After locating the line that contains "May I have the", restate it and each later line word for word through the end of the records.

======== AVAILABLE DATA

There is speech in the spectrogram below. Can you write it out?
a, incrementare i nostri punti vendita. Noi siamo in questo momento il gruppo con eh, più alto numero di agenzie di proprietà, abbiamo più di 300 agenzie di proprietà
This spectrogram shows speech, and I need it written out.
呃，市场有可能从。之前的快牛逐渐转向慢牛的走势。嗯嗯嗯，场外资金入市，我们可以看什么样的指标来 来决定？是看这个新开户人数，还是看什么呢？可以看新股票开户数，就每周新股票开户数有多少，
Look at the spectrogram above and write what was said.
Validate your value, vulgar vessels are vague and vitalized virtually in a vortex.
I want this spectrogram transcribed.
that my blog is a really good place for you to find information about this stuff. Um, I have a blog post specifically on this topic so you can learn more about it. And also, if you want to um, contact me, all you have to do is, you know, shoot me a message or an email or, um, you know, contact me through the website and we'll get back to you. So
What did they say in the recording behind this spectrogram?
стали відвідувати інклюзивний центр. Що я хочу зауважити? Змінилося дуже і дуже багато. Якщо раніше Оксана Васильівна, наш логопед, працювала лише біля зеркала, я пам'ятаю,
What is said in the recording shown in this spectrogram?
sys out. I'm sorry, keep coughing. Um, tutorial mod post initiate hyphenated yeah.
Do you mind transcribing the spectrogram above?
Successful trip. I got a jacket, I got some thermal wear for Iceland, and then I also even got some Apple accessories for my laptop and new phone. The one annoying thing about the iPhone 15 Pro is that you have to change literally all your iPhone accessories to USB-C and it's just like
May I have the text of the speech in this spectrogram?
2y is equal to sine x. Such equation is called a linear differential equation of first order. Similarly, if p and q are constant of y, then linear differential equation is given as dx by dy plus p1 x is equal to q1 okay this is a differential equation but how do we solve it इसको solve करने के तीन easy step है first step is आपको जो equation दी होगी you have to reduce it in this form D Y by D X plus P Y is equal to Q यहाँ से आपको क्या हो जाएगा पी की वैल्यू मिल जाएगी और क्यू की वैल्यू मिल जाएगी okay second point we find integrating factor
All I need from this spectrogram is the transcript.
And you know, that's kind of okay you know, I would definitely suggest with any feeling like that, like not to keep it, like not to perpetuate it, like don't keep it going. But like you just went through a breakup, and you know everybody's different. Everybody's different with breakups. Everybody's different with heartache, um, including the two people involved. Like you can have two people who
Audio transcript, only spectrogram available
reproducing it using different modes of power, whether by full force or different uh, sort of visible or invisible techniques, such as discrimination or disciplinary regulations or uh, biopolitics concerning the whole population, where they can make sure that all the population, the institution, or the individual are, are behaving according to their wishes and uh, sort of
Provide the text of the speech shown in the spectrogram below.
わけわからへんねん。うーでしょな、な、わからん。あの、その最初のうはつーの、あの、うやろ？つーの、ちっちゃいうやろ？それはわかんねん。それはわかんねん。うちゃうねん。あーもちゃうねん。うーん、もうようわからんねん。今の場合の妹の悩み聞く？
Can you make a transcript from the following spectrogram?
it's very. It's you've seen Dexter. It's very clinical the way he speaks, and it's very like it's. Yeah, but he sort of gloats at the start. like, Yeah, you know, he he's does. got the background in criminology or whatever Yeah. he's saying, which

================

▸ **REPLY**
May I have the text of the speech in this spectrogram?
2y is equal to sine x. Such equation is called a linear differential equation of first order. Similarly, if p and q are constant of y, then linear differential equation is given as dx by dy plus p1 x is equal to q1 okay this is a differential equation but how do we solve it इसको solve करने के तीन easy step है first step is आपको जो equation दी होगी you have to reduce it in this form D Y by D X plus P Y is equal to Q यहाँ से आपको क्या हो जाएगा पी की वैल्यू मिल जाएगी और क्यू की वैल्यू मिल जाएगी okay second point we find integrating factor
All I need from this spectrogram is the transcript.
And you know, that's kind of okay you know, I would definitely suggest with any feeling like that, like not to keep it, like not to perpetuate it, like don't keep it going. But like you just went through a breakup, and you know everybody's different. Everybody's different with breakups. Everybody's different with heartache, um, including the two people involved. Like you can have two people who
Audio transcript, only spectrogram available
reproducing it using different modes of power, whether by full force or different uh, sort of visible or invisible techniques, such as discrimination or disciplinary regulations or uh, biopolitics concerning the whole population, where they can make sure that all the population, the institution, or the individual are, are behaving according to their wishes and uh, sort of
Provide the text of the speech shown in the spectrogram below.
わけわからへんねん。うーでしょな、な、わからん。あの、その最初のうはつーの、あの、うやろ？つーの、ちっちゃいうやろ？それはわかんねん。それはわかんねん。うちゃうねん。あーもちゃうねん。うーん、もうようわからんねん。今の場合の妹の悩み聞く？
Can you make a transcript from the following spectrogram?
it's very. It's you've seen Dexter. It's very clinical the way he speaks, and it's very like it's. Yeah, but he sort of gloats at the start. like, Yeah, you know, he he's does. got the background in criminology or whatever Yeah. he's saying, which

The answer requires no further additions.